Hickenlooper says he would also fund the Centers for Disease Control and Prevention to research gun violence prevention, money congressional Republicans have fought to block.

Other aspects of the plan include folding the Bureau of Alcohol, Tobacco, Firearms and Explosives into the FBI, banning the sale of silencers, outlawing 3D-printed guns and expanding mental health services.

Hickenlooper, who announced his presidential bid in March, has languished in national and statewide polls and fallen behind in campaign fundraising. He is facing off against a mushrooming primary field of 24 contenders, many of whom have higher name recognition and heftier campaign accounts. 

Sens.
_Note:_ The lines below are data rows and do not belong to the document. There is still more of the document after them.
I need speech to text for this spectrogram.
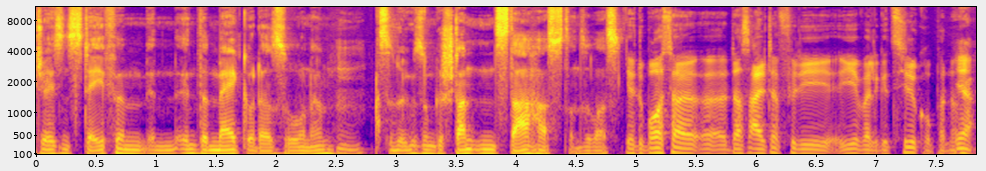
Jason Statham in, in The Mac oder so, ne? Mhm. Dass du irgendwie so einen gestandenen Star hast und sowas. Ja, du brauchst ja äh, das Alter für die jeweilige Zielgruppe, ne? Ja,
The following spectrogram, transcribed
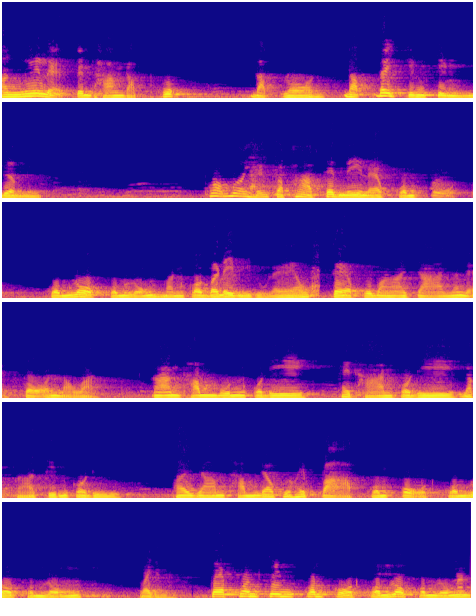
อันนี้แหละเป็นทางดับทุกข์ดับร้อน ดับได้จริง ๆ เรื่องนี้ เพราะเมื่อเห็นสภาพเส้นนี้แล้วความโกรธความโลภความหลงมันก็ไม่ได้มีอยู่แล้ว แต่ครูบาอาจารย์นั่นแหละสอนเราว่าการทำบุญก็ดี ให้ทานก็ดี รักษาศีลก็ดี พยายามทำแล้วเพื่อให้ปราบความโกรธความโลภความหลงไว้อย่างนั้น แต่ความจริงความโกรธความโลภความหลงนั้น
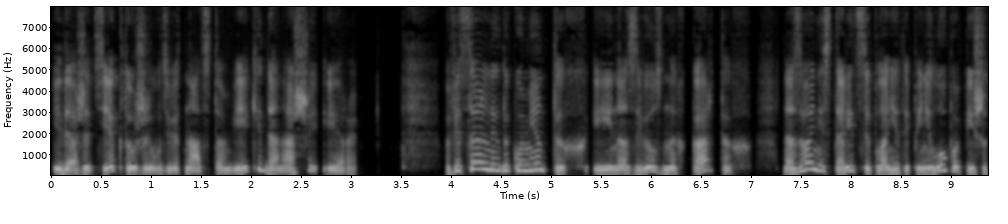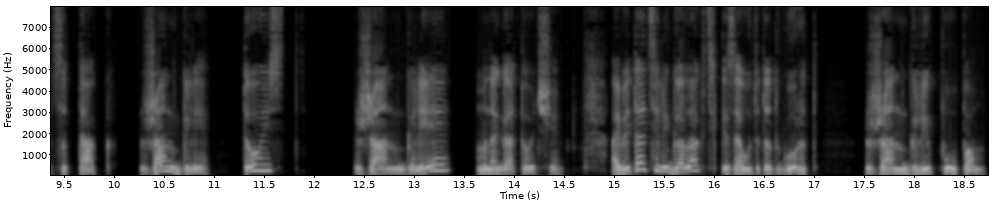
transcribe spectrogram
и даже те, кто жил в XIX веке до нашей эры. В официальных документах и на звездных картах название столицы планеты Пенелопа пишется так – Жангле, то есть Жангле многоточие. Обитатели галактики зовут этот город Жанглепупом,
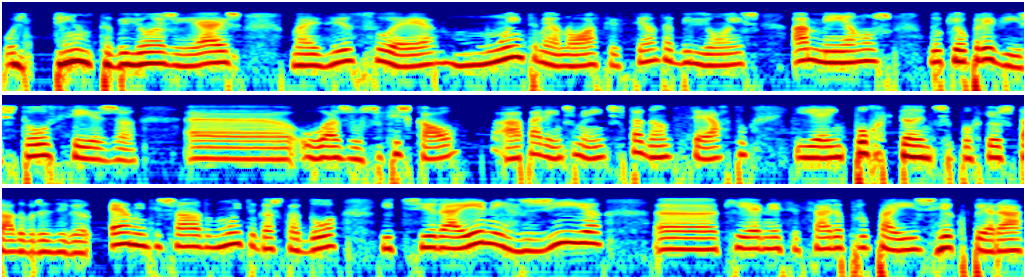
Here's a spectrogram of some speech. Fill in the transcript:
80 bilhões de reais, mas isso é muito menor, 60 bilhões a menos do que o previsto. Ou seja, é, o ajuste fiscal aparentemente está dando certo e é importante porque o Estado brasileiro é muito inchado, muito gastador e tira a energia uh, que é necessária para o país recuperar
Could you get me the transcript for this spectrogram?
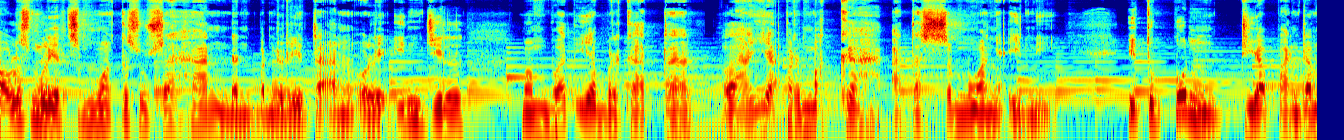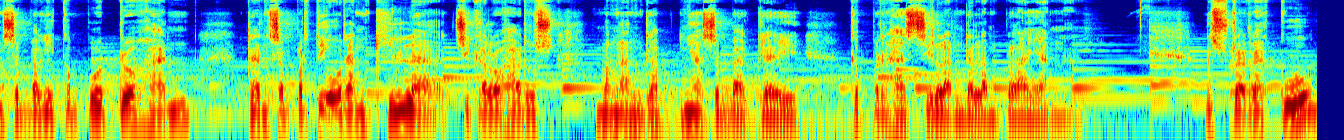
Paulus melihat semua kesusahan dan penderitaan oleh Injil membuat ia berkata layak bermegah atas semuanya ini itu pun dia pandang sebagai kebodohan dan seperti orang gila jikalau harus menganggapnya sebagai keberhasilan dalam pelayanan. Nah, saudaraku,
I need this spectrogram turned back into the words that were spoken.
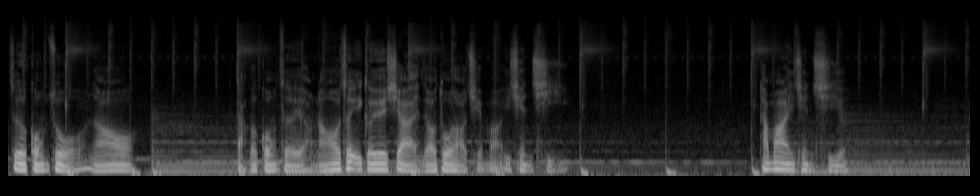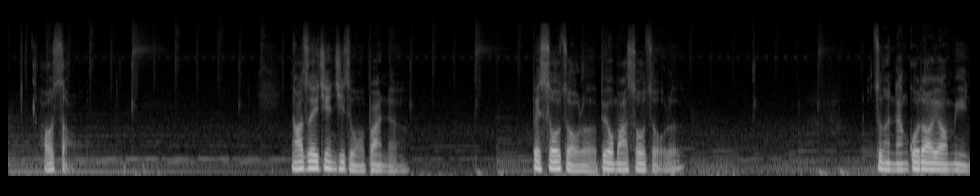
这个工作，然后打个工这样，然后这一个月下来，你知道多少钱吗？一千七，他妈一千七啊，好少。然后这一千七怎么办呢？被收走了，被我妈收走了。真的难过到要命，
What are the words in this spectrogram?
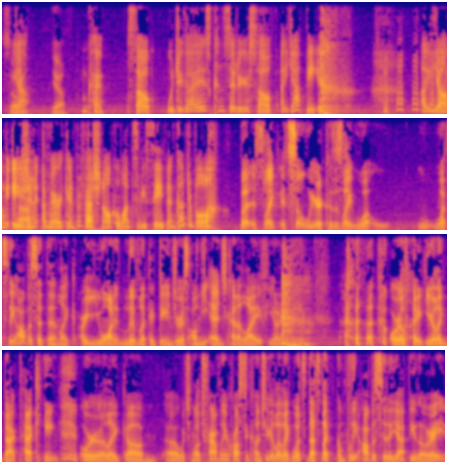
So Yeah. yeah. Okay. So, would you guys consider yourself a yappie? a young Asian American professional who wants to be safe and comfortable. But it's like it's so weird because it's like what what's the opposite then? Like, are you want to live like a dangerous on the edge kind of life? You know what I mean? or like you're like backpacking or like um uh which well traveling across the country like like what's that's like complete opposite of yappie though right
Cory BookerCory Anthony BookerSeven takeaways from a busy Democratic presidential campaign weekend in Iowa Iowa GOP swipes at 2020 Democrats' meat positions as candidates attend annual Steak Fry Booker aide sounds alarm about campaign's funding MORE (D-N.J.) and Kamala HarrisKamala Devi HarrisSeven takeaways from a busy Democratic presidential campaign weekend in Iowa Fracking ban could have unintended consequence of boosting coal Poll: Voters back Medicare expansion, keeping private insurance MORE (D-Calif.), two other presidential hopefuls, also announced their own gun control proposals earlier this year. Rep. Eric SwalwellEric Michael SwalwellMarkey fundraises ahead of Kennedy primary challenge The Hill's Campaign Report: De Blasio drops out | Warren gains support from black voters | Sanders retools campaign team | Warning signs for Tillis in NC Swalwell to DNI: 'You do not have to be a part of a lawless administration' MORE (D-Calif.) has made reforming gun laws the cornerstone of his White House bid. 

Gun control has increasingly become a top priority for Democrats who have been frustrated by government inaction in the face of a number of high-profile school shootings. 

House Democrats passed two gun control bills earlier this year that would extend the three-day background check period to 10 days and require private parties to restrict sales or transfers of guns to licensed gun dealers who are required to conduct background checks. 

The GOP-controlled Senate has not taken up either bill.